The always-on devices show what may be possible in the future of the Internet of Things but also highlight the dangers.
As a Google Explorer, Anthony Pettenon wears his enthusiasm for technology on his face.
A member of Google’s program to expose its always-on Glass devices to the real world, the sophomore at the University of Tampa in Florida regularly wears the devices to class and out around the city. People are not worried about being around an always-on device, while the convenience and connectedness of the device is just cool, Pettenon says.
“It is cooler because you are wearing technology, rather than holding it,” Pettenon said. “Things are a lot faster—you can instantly take a picture or video and upload it right away.”
Yet those same benefits also make the devices more of a privacy and security risk for people and organizations.
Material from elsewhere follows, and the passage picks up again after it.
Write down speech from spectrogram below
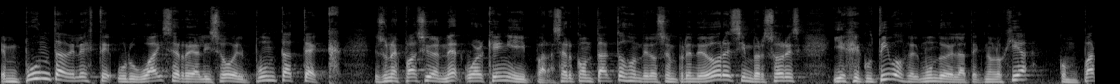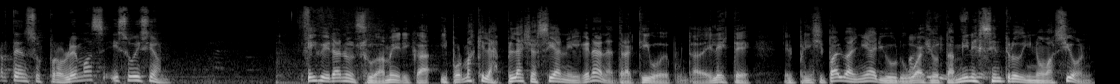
en Punta del Este, Uruguay, se realizó el Punta Tech. Es un espacio de networking y para hacer contactos donde los emprendedores, inversores y ejecutivos del mundo de la tecnología comparten sus problemas y su visión. Es verano en Sudamérica y por más que las playas sean el gran atractivo de Punta del Este, el principal balneario uruguayo también es centro de innovación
Google Glass is one of the more well-known examples of the Internet of Things, devices that keep people connected to the Internet as they move about their daily lives.
While the increased convenience has sold many people, such as Pettenon, on the benefits of sustained connectivity, technologists and security researchers are warning that there could be serious security and privacy implications.
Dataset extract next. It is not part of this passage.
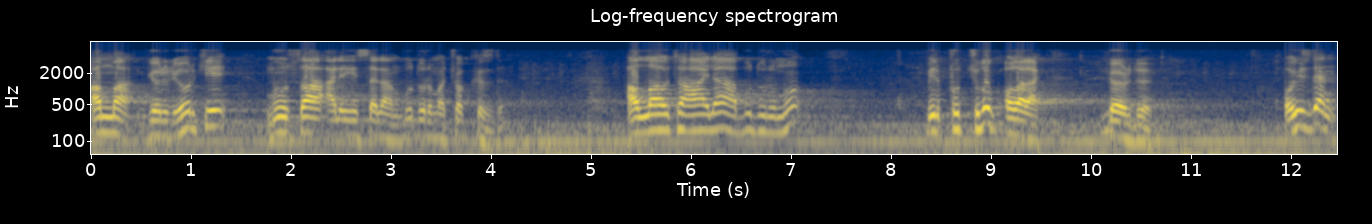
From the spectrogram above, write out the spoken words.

At the Black Hat security conference in July, for example, security researcher Brendan O’Connor showed off an inexpensive system of wireless sensors and analysis algorithms that could allow anyone to track the movements of a large number of people around a city by listening for signals from their mobile devices.
Dubbed CreepyDOL, the system highlights how much information people leak into the digital world just by walking around with a smartphone or tablet. When smartphones search for a wireless access point they send out enough information to be tracked, while a variety of popular applications send out even more personal data without encryption.
“We are leaking too much data for random reasons,” O’Connor told attendees.
Many of the users of such technology do not realize how much information they are broadcasting.
For Pettenon, for example, there is little difference from the always-on Google Glass device and today’s ever-present smartphones, despite the fact that he is sending out far more photos, video and other data on every aspect of his life.
“I don’t think the privacy concerns are that great because there are other devices out there that you can do the same exact thing,” Pettenon said.
Connected devices, such as Google Glass, will only make the problem worse unless steps are taken to prevent leakage. Users still do not recognize that they are carrying around what essentially is a mobile sensor suite.